However as a former resident of Saudi I also spotted the exaggerations and inaccuracies in this book. Starting with the declaration that all women are required to wear Niqab, this is simply not true. As an American I wore conservative loose clothing and occasionally an abbaya but I was not required to cover either my hair or face. Some Saudi women wore niqab, some covered even their eyes others were bare faced (though their hair was covered). Also the claims that women are relegated to poorer quality eating areas is also false. Women and families (this included young men and men married to the adult women with them) were required to sit in the "family" section, while single adult men were required to sit in the "mens" section. The family sections were significantly nicer than the "men's" section. I know because I peeked.
I recognize that the conditions described may be true in some areas of the country but they certainly are not universal or really even that common (I've been to several parts of the country and have friends in many others).Read more ›
The book covers the mid-Eastern countries that the reader would expect, but also covers Muslim women's rights and struggles in African countries as well as countries such as the United States and Canada. The range of issues is wide. Women are often considered legally half the worth of a man. Honor killings are tolerated in some countries. Education is a major issue in all the countries, as the reformers realise that without an educated female population, it is unlikely that reform will occur. Female circumsion is very common in some Muslim countries, less so in others. In some countries, focus has been concentrated on items as seemingly prosaic as a woman's right to drive a car. While this is a commonplace right in Western societies, it is not as accepted in many countries. There are issues with driving uncovered; taking a driver's license picture, and the ability to travel without male supervision.
The women who have been highlighted are heroes. They have given up employment, been imprisoned, forced to live in secretcy, and even tortued. Yet, they continue the fight, and slowly, slowly they are making changes. Some are adamently opposed to Islam. Others are devout Muslims who believe that the religion has been misinterpreted by male clerics.Read more ›
Most Recent Customer Reviews

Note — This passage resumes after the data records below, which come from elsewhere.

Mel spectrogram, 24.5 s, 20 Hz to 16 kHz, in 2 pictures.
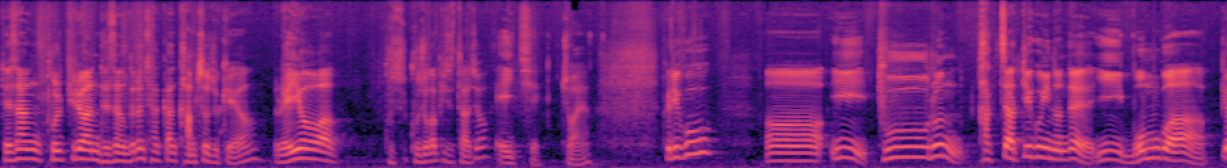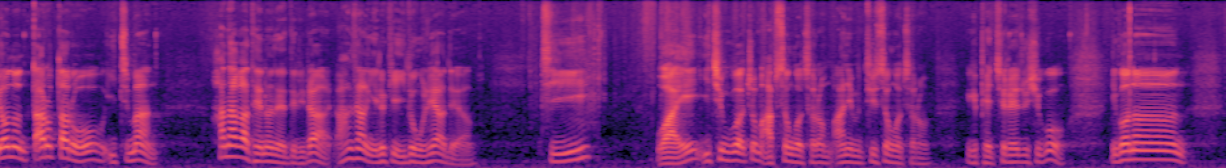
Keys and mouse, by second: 4.9 h, 5.9 click, 11.2 click, 12.6 click, 13.9-14.5 drag, 16.4-17.1 middle drag, 17.5 g, 23.1 click, 23.4-24.5 middle drag.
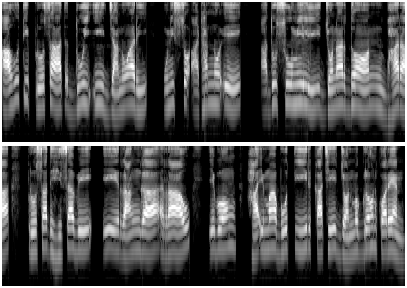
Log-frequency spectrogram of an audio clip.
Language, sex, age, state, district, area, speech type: Bengali, male, 18-30, West Bengal, Purba Medinipur, rural, read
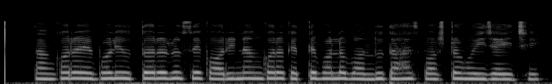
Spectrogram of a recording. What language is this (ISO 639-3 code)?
ori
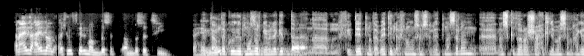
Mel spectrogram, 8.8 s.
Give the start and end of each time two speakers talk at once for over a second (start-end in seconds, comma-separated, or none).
none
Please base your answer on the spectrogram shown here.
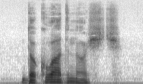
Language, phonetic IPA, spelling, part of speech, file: Polish, [dɔˈkwadnɔɕt͡ɕ], dokładność, noun, Pl-dokładność.ogg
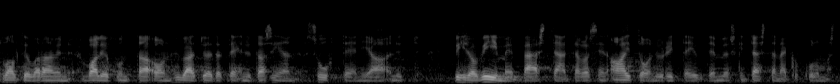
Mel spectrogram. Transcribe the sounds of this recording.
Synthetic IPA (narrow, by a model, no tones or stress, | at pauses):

Imagine a life where, as a woman, you cannot leave the house without accompaniment by a male relative, or where you can be bartered off as payment for a family debt. Read morePublished on March 14, 2011 by zibilee
Books about women worldwide who make the world a better place are necessary and welcome. This one, however, suffers from oversimplification, bias, and notable omissions. Read morePublished on February 8, 2010 by Jennifer Heath
Muslim Women Reformers: Inspiring Voices Against Oppression
I recommend that all who recognize the probability of half the world's population being Muslim in the next 25... Read more
This book opened my eyes to the sad, ongoing, sometimes painful struggles of Muslim women around the world against distorted teachings. Read morePublished on October 20, 2009 by Sukayna